Review for “Clap When You Land” by Elizabeth Acevedo (2020)
Rating: 4.5 out of 5 stars
This is a beautifully multi-layered novel written in verse. Much like her other two novels (“The Poet X” and “With the Fire on High”), Elizabeth Acevedo manages to hit the ball out of the park again. She’s incapable of writing bad books, she has a gift and it is plainly evident in her writing.
“Clap When You Land” is a dual, alternating narrative told by two sisters who, at the beginning of the novel, do not yet know that they share a father in the same man. Camino lives in the Dominican Republic and longs to go to Columbia University in NYC, where her father lives and works for most of the year. Yahaira lives in Manhattan and hasn’t spoken to her dad since she found out that he has another wife in the DR. Their lives are vastly different: Yahaira has a girlfriend and loves to play chess, Camino is a talented swimmer and works with her aunt, a local healer. Both girls’ lives collide when their father dies in an airplane crash on his way from NYC to the island. Slowly, the two girls discover one another’s existence and carefully begin to form a bond.
Once again, this is a wonderfully complex book that explores toxic masculinity, socioeconomics, family bonds, and coming to terms with family secrets. I highly recommend reading this, you won’t want to miss it!
Review for "With the Fire on High" by Elizabeth Acevedo (2019)
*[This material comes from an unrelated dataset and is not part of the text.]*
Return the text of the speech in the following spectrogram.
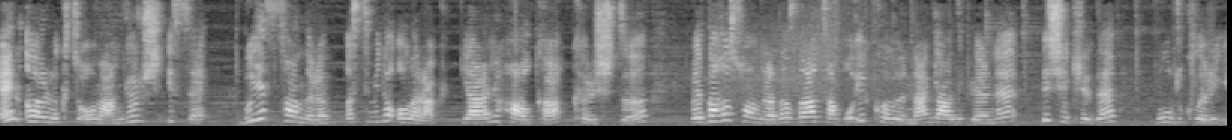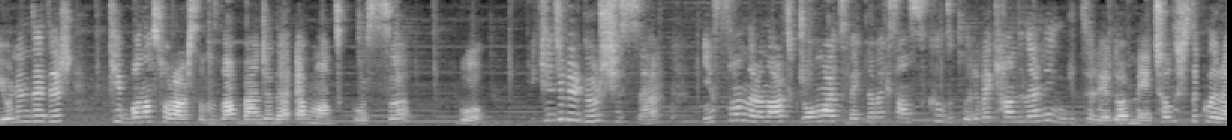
En ağırlıkta olan görüş ise bu insanların asimile olarak yerli halka karıştığı ve daha sonra da zaten o ilk koloniden geldiklerini bir şekilde buldukları yönündedir. Ki bana sorarsanız da bence de en mantıklısı bu. İkinci bir görüş ise insanların artık John White'ı beklemekten sıkıldıkları ve kendilerine İngiltere'ye dönmeye çalıştıkları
Rating: 4 out of 5 stars
After reading and immensely liking “The Poet X” by Elizabeth Acevedo, I knew I had to read this. Although I liked this one as well, I wouldn’t say it’s as good as her first.
Emoni Santiago is a high school senior and mother to Emma, her 2 year old daughter. She is also an aspiring chef, integrating her own unique twists on traditional home cooked Puerto Rican recipes. In addition to her parental and school responsibilities, Emoni works hard at a burger restaurant, has a supportive best friend, and a kind grandmother who helps to raise her daughter. This novel is mostly the story of Emoni’s senior year of high school, in which she begins to nurture her love of cooking by taking a culinary arts elective at school. The class requires a trip to Spain, and Emoni, a single mom of modest means, is faced with the burden of raising money to go. In addition to this, there is some minor drama with Emma’s father, as well as unresolved issues in her relationship with her father.
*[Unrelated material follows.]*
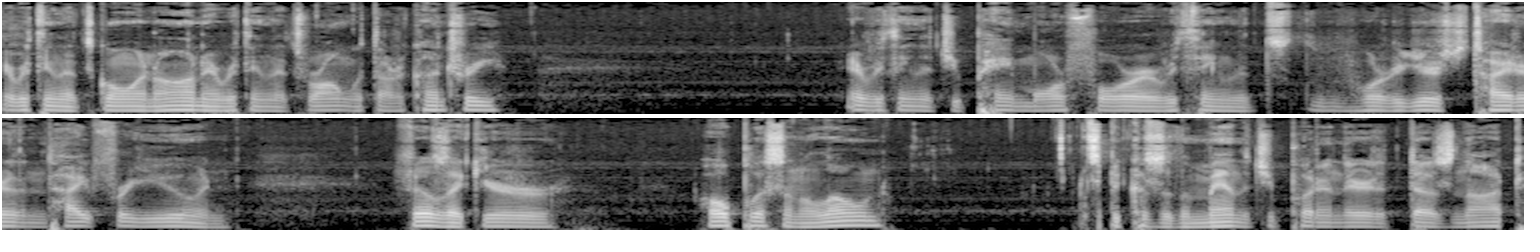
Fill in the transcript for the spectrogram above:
Everything that's going on, everything that's wrong with our country, everything that you pay more for, everything that's where you're tighter than tight for you, and feels like you're hopeless and alone. It's because of the man that you put in there that does not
Although I liked this book and its short chapters make it intensely readable, the main problem here is that I felt it lacked a conflict. Yes, Emoni does struggle, but she eventually gets what she wants. I am not saying that this is a bad thing, she’s a great character who I empathized with and desperately wanted to win. Buuuuttt…it just made for a kinda blah narrator. The romance is reluctant and felt forced, there was never a point in the book where I didn’t know that things would improve. It’s perfectly put together and predictable.
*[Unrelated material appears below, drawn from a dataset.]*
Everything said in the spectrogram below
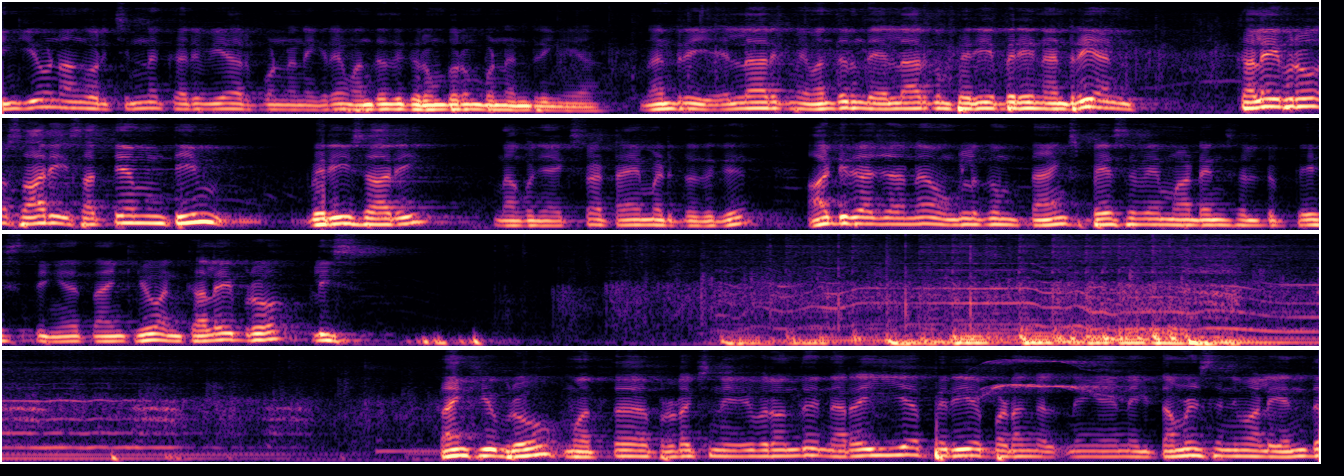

Still, I won’t go less than 4 stars here. I love Elizabeth Acevedo, and I think her writing about Afro-Latina character is super-important, particularly with all of the discussion in lit circles these days about diverse books. I also think that her choice to feature a urban teenage mother of color that is not a caricature or a stereotype was a very brave one that should be commended. The cover art is cool too (is that Alicia Keys??) Woooooww…
Review for "The Poet X" by Elizabeth Acevedo (2018)
Rating: 4 out of 5 stars
This is a beautiful book.
Xiomara Batista is a Dominican teenager growing up in present-day Harlem, NYC. She writes poems in her notebook to express her honest thoughts, mostly on her best friend, her twin brother, her father, and her ultra-religious, overbearing mother. Outside of her brother and her best friend Xiomara does not have much of a social life, she is forced to attend church services and confirmation classes by her mother. Her life changes, however, when she falls in love with a boy from her school and is encouraged to pursue her poetry by one of her teachers.
A lot of the trophes in this book are a bit cliche: first love, parental misunderstanding, the questioning of religion, discovering one’s voice through poetry. Oddly though, while reading this I never really considered these things as ‘done before,’ I just found myself getting lost in the book and letting Xiomara’s words shine through. I loved the poetry here, I loved Xiomara.
I normally don’t care too much for novels in verse, I find most poetic narrative styles kind of stuffy and trite. Not so with this book, I could have read this for another 100 pages. Very well done, highly recommend.